TO DO: Every line from the one bearing "This spectrogram shows" through the last line of the records below is to be output exactly, and no other line; leave out the pictures.

Collected data:
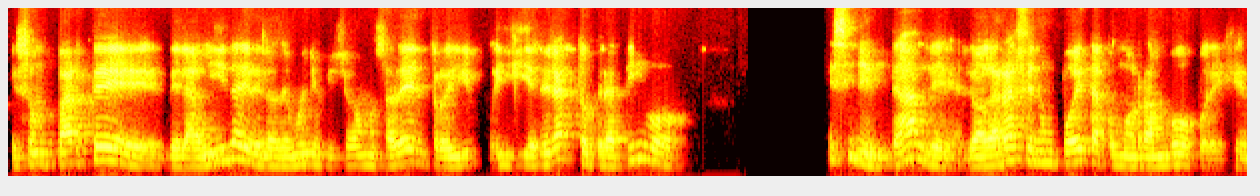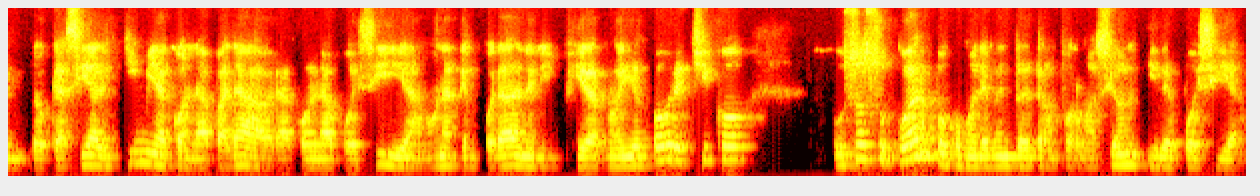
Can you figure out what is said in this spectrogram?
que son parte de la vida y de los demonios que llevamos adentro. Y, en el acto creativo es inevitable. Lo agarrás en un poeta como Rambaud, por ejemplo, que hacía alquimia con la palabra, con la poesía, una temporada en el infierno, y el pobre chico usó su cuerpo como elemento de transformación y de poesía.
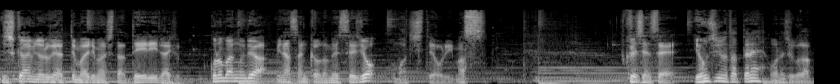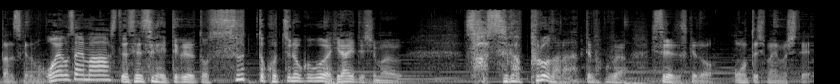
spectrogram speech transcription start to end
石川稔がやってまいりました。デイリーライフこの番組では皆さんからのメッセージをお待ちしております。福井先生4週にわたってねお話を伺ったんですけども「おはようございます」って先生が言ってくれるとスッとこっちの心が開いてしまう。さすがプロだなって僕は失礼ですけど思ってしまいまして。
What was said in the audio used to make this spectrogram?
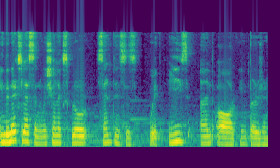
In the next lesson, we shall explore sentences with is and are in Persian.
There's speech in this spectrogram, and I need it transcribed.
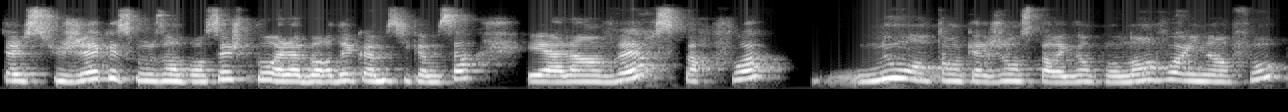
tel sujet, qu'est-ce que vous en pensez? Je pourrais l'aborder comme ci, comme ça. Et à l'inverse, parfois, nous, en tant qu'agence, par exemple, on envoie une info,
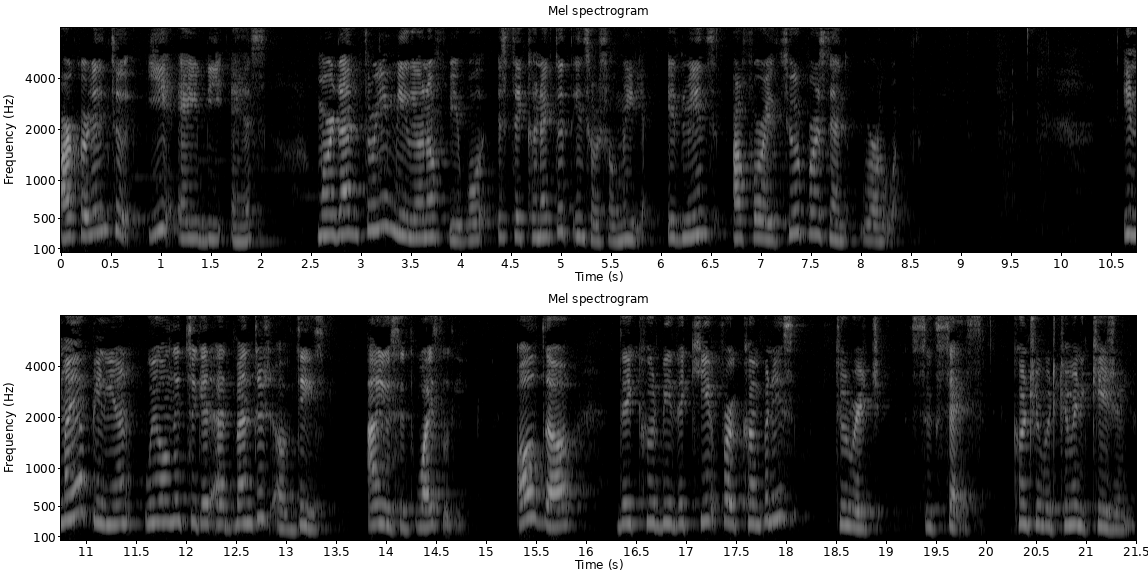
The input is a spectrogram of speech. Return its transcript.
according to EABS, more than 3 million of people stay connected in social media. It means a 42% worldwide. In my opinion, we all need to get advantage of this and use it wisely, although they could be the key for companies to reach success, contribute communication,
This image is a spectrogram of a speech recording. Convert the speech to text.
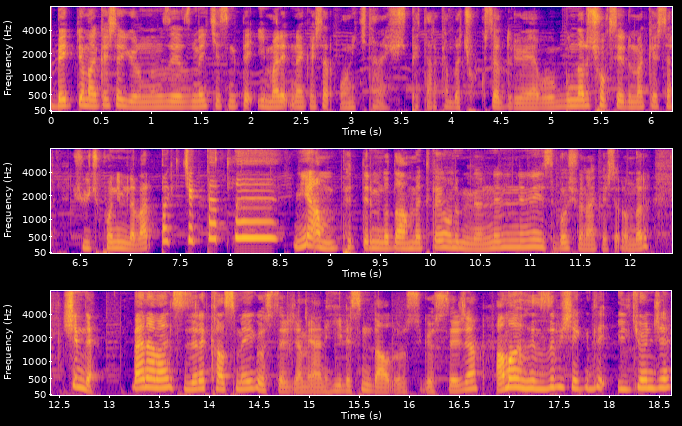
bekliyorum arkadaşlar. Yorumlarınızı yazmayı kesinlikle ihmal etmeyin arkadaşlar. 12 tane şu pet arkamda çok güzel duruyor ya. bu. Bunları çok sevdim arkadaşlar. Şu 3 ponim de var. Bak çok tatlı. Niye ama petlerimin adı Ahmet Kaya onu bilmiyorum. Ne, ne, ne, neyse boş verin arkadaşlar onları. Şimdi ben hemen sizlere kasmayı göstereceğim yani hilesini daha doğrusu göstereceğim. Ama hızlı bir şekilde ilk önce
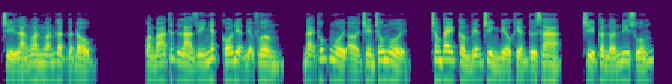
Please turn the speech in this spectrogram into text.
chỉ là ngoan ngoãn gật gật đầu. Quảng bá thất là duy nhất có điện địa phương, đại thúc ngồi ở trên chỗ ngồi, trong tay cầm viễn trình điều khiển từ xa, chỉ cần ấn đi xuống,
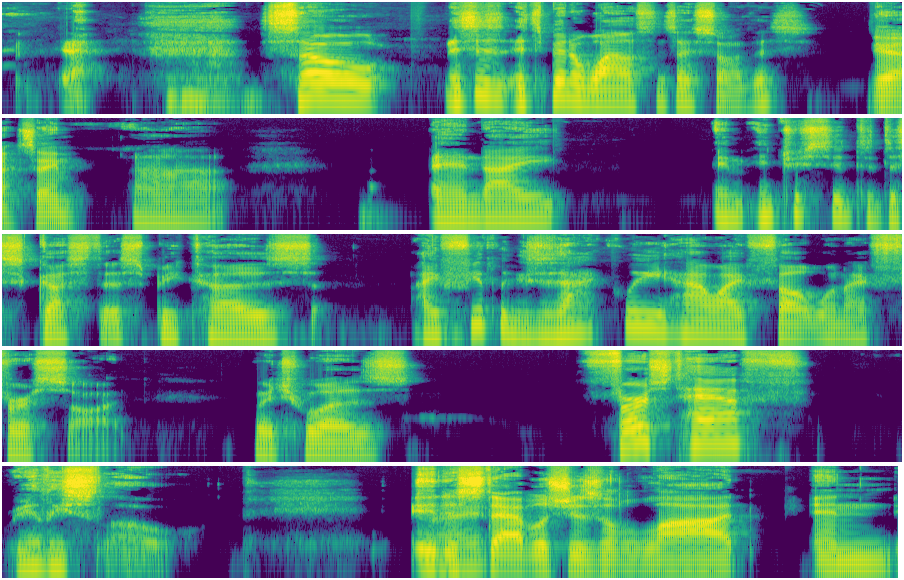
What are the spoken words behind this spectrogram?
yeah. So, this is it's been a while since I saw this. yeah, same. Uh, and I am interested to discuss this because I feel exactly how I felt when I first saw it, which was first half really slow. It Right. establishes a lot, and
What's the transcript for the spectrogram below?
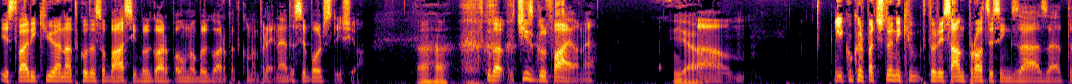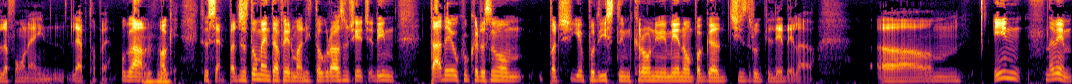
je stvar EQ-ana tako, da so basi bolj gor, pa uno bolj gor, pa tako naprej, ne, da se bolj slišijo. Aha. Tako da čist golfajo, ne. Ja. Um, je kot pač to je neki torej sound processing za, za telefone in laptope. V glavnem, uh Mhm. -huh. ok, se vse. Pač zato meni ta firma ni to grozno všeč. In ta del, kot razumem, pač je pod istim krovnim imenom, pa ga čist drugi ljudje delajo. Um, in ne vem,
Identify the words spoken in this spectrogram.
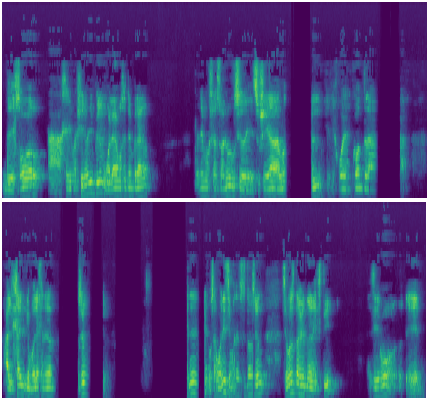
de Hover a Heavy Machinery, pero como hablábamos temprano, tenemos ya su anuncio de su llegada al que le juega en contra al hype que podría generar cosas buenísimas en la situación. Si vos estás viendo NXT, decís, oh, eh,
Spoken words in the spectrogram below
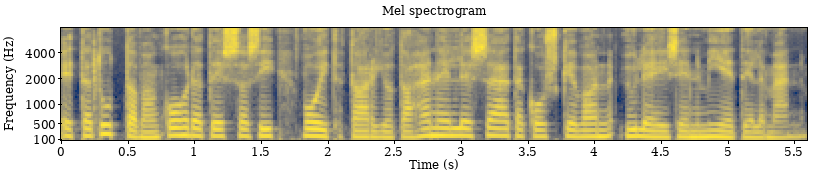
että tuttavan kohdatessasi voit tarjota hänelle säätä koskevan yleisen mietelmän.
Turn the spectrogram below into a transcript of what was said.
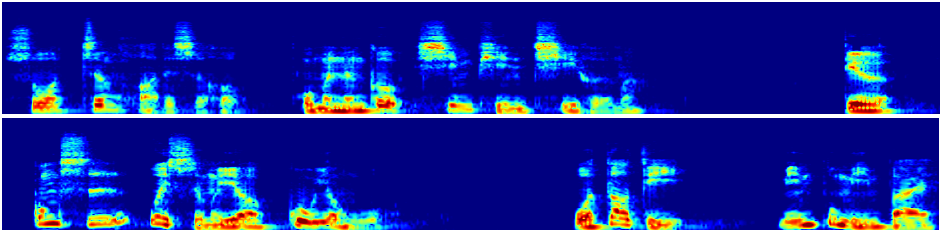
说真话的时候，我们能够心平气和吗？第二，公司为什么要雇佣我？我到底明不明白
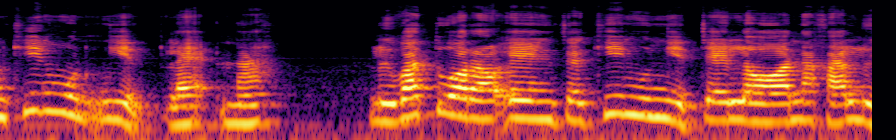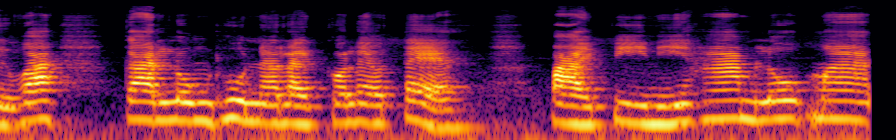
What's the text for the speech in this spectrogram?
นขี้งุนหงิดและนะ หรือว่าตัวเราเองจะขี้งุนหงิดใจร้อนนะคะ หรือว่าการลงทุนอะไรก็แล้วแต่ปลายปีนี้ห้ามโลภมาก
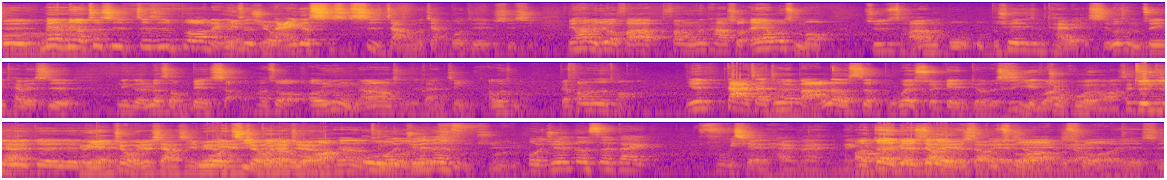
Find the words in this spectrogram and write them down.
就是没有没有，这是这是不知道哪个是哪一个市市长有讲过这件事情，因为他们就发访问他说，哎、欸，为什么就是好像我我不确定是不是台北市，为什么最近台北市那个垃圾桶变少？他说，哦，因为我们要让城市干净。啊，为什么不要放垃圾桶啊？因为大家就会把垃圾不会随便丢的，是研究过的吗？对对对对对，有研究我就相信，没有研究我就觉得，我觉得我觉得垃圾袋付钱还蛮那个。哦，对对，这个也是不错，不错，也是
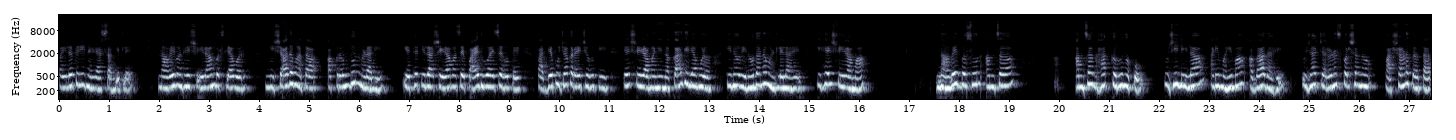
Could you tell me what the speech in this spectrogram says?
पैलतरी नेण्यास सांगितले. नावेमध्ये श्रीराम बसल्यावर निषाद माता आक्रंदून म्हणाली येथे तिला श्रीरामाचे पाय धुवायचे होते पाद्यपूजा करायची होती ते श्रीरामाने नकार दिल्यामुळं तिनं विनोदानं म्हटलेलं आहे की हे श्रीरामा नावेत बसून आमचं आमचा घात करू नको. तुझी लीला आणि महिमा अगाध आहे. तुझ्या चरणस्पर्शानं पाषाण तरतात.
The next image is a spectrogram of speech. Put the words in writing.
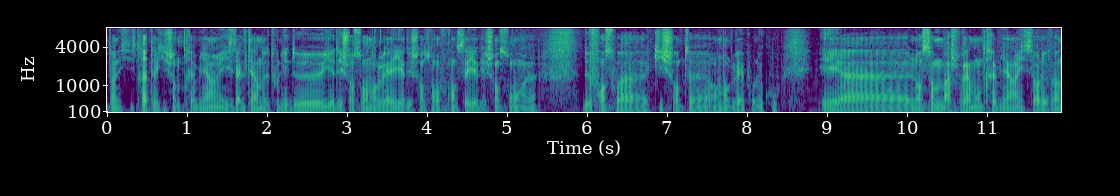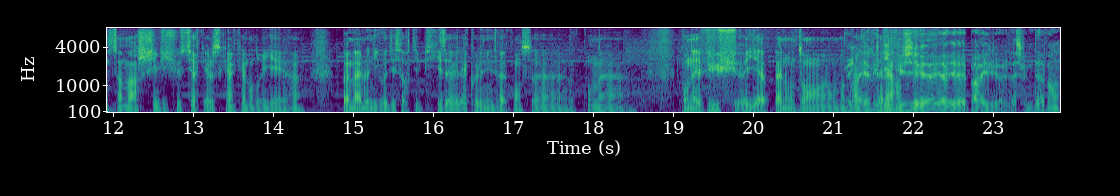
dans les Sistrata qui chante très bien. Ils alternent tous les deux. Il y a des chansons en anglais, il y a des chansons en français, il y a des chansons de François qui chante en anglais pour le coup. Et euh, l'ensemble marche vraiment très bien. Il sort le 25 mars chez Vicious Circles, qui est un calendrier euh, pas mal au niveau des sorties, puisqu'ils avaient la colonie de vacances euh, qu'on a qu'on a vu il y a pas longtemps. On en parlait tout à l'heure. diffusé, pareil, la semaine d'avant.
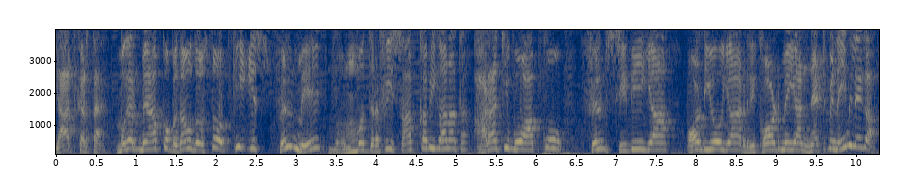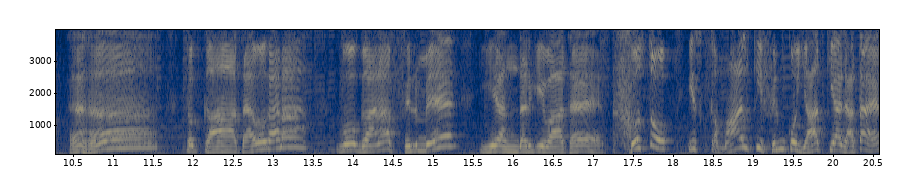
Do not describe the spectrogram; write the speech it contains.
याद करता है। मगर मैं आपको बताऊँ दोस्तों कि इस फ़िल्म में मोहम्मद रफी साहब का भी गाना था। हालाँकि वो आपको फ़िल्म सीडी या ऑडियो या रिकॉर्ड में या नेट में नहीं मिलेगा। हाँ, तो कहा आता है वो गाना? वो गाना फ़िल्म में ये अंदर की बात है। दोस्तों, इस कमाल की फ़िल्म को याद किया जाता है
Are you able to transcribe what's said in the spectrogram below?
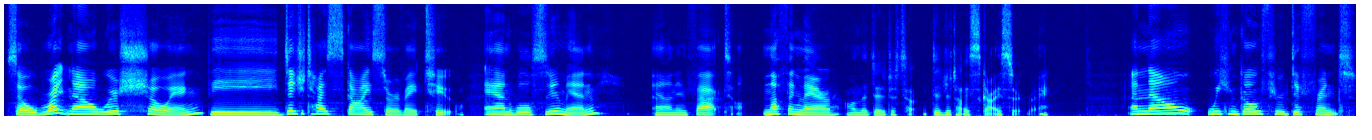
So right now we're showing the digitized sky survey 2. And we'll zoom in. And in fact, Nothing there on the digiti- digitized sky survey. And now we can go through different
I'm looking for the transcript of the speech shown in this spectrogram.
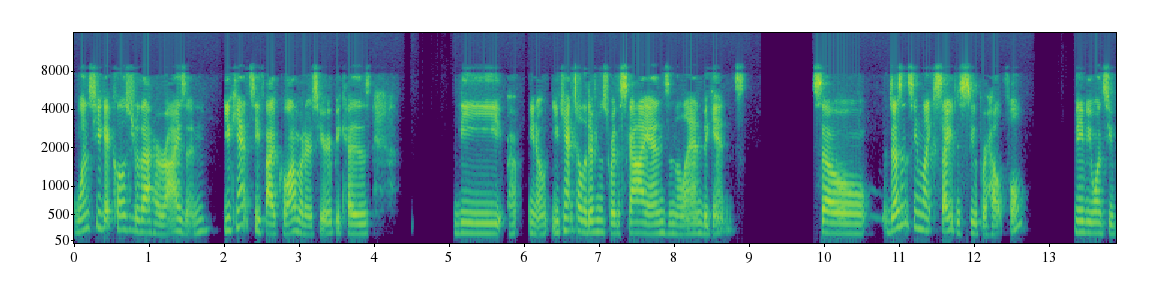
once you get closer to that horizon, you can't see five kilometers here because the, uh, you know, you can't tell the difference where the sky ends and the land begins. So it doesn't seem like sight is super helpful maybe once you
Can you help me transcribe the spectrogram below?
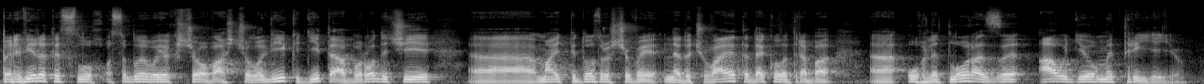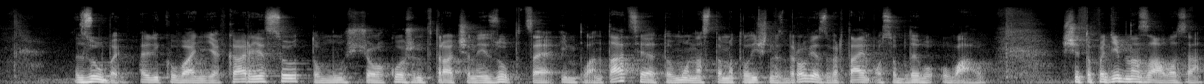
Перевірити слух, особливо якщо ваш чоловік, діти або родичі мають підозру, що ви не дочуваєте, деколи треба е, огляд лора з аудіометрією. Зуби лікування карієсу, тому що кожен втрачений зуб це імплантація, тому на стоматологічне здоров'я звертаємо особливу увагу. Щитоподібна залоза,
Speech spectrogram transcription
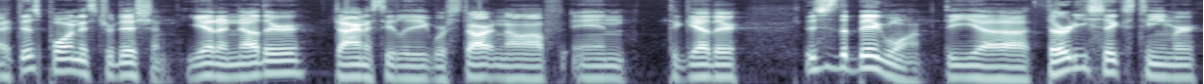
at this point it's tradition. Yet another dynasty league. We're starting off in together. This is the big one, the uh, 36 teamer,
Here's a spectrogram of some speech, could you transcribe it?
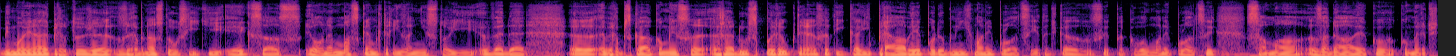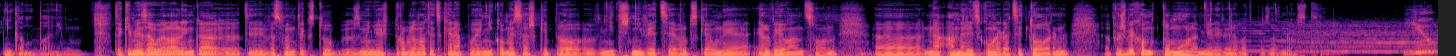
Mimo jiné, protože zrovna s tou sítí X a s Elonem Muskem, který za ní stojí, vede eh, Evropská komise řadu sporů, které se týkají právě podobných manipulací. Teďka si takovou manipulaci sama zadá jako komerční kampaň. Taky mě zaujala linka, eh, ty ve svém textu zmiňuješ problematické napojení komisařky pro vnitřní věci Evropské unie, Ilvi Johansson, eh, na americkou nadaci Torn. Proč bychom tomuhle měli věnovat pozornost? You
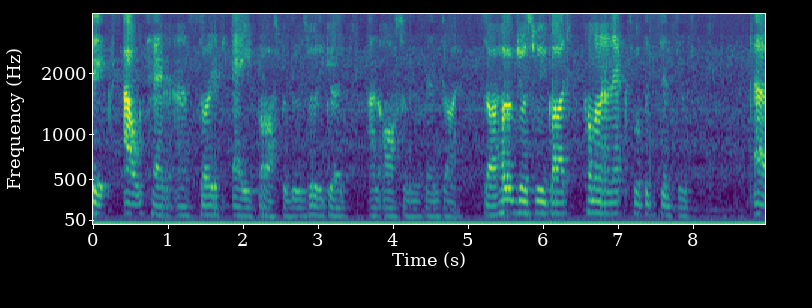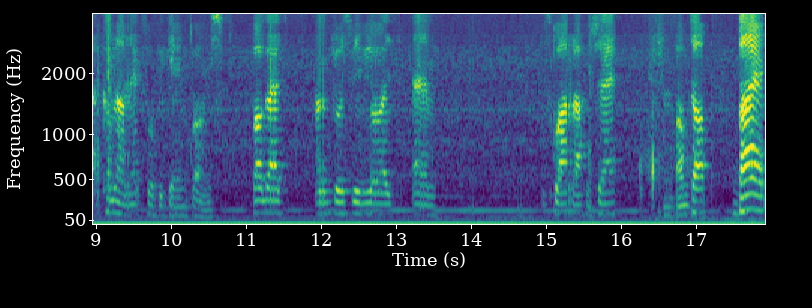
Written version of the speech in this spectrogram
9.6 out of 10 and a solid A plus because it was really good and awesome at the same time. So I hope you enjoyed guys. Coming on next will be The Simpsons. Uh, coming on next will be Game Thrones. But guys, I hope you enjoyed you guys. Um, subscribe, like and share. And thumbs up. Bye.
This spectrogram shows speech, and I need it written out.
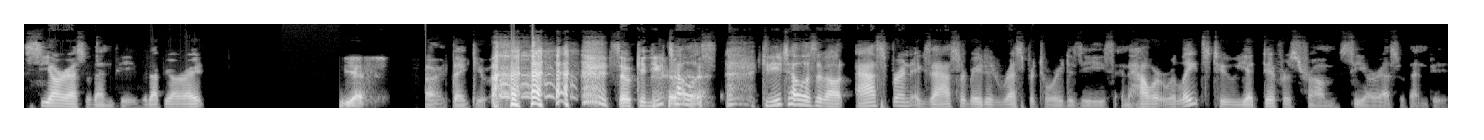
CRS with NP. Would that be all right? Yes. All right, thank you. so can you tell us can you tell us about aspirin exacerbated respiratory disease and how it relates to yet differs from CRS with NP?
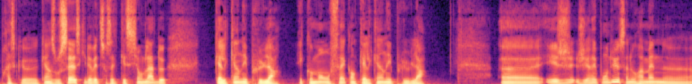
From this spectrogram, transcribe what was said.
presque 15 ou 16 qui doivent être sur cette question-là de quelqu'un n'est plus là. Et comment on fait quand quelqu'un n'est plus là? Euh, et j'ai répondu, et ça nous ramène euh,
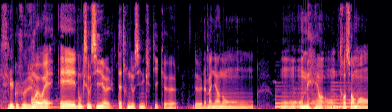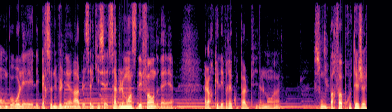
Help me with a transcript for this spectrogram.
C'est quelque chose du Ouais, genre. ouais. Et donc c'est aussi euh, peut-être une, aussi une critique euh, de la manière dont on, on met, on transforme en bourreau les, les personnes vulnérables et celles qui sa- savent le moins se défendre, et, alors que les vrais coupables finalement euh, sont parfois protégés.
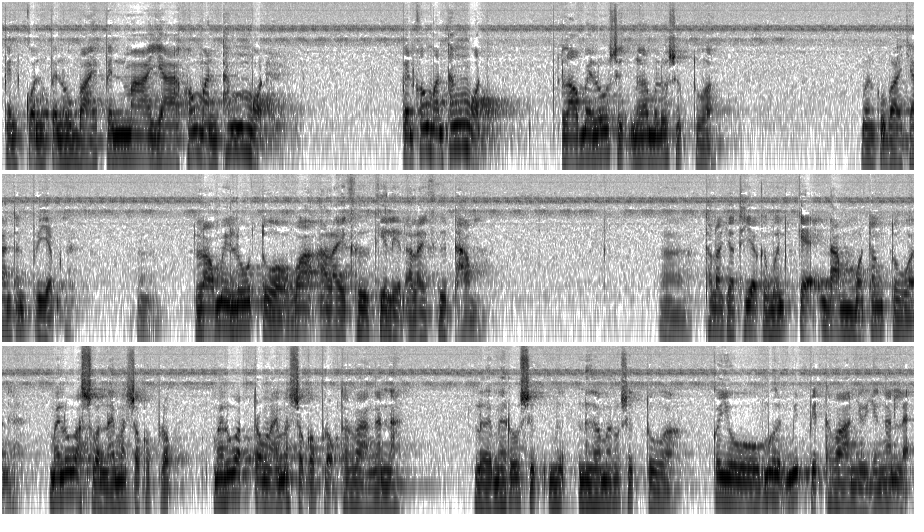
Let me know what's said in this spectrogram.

EXERCISE RESPONSE:
This spectrogram shows speech, and I need it written out.
CRS with NP. Would that be all right? Yes. All right, thank you. so can you tell us can you tell us about aspirin exacerbated respiratory disease and how it relates to yet differs from CRS with NP?
From this spectrogram, transcribe what was said.
presque 15 ou 16 qui doivent être sur cette question-là de quelqu'un n'est plus là. Et comment on fait quand quelqu'un n'est plus là? Euh, et j'ai répondu, et ça nous ramène euh,
Help me with a transcript for this spectrogram.
C'est quelque chose du Ouais, genre. ouais. Et donc c'est aussi euh, peut-être une, aussi une critique euh, de la manière dont on, on met, on transforme en bourreau les, les personnes vulnérables et celles qui sa- savent le moins se défendre, et, alors que les vrais coupables finalement euh, sont parfois protégés.
Let me know what's said in this spectrogram.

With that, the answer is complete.